The moonshine must be good up in Montana.
SportsRadioInterviews.com has Jackson's comparative assessment between the NBA's current best and the Greatest Of All Time.
James is 27 and coming on like a freight train. As noted when Wade first made his comments, 27 was a critical age for Jordan, as it represented the high-water mark of personal production for his career. He went on to win ring after ring after ring, but his personal accumulations started to slack at that point, receding from his impossible to maintain early-career standard and briefly disappearing when he tried his hand at minor league baseball and then hung it up for a second time before launching an unfortunate comeback with the Washington Wizards that everyone has agreed to forget.
The main thrust of Jackson's argument, then, is spot on, even if he's granting James this massive stage a bit too early. James has the capability to accumulate accomplishments that could eventually far exceed Jordan's standards. If he doesn't get bored with basketball, doesn't take time off, continues to put up the same absurd stat lines that he has managed throughout his career and stays healthy, his final career numbers could blow Jordan's out of the water.

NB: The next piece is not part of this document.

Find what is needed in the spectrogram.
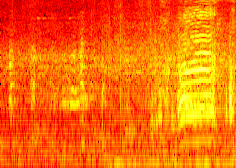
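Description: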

That won't be nearly enough for him to win the final "Jordan vs. James" argument, though. That will be all about rings. Jordan exists at the nexus between personal accomplishments and team glory. Going 6-0 in the Finals is the modern NBA's most pristine mark. James has already lost two Finals, and he has alienated a solid portion of the basketball intelligentsia along the way, especially for the forgettable summer of 2010. Even if James continues on a Wilt Chamberlain-esque course of statistical domination, he's facing an uphill battle for public opinion. Is six rings definitely enough if he has two Finals losses already to his name? Would 7-2 in the Finals be enough to topple the Jordan mythology and the now untouchable 6-0?
Lakers guard Kobe Bryant has faced the same dilemma, and he's an excellent case study here. Bryant, too, has lost on the NBA's biggest stage, where Jordan did not. Should the new-look Lakers take the 2013 championship, giving Bryant his sixth title, will anyone outside of Southern California believe that achievement pushes Bryant past Jordan? Of course not. The nit-picking -- Bryant had way more help; he wasn't perfect in the Finals; he wasn't the No. 1 guy during the early championship years, etc. -- would rule the day.
That's the obstacle for James. To top a legend, you need to destroy it handily. We all know that history will grant Jordan every benefit of the doubt and every 50/50 call.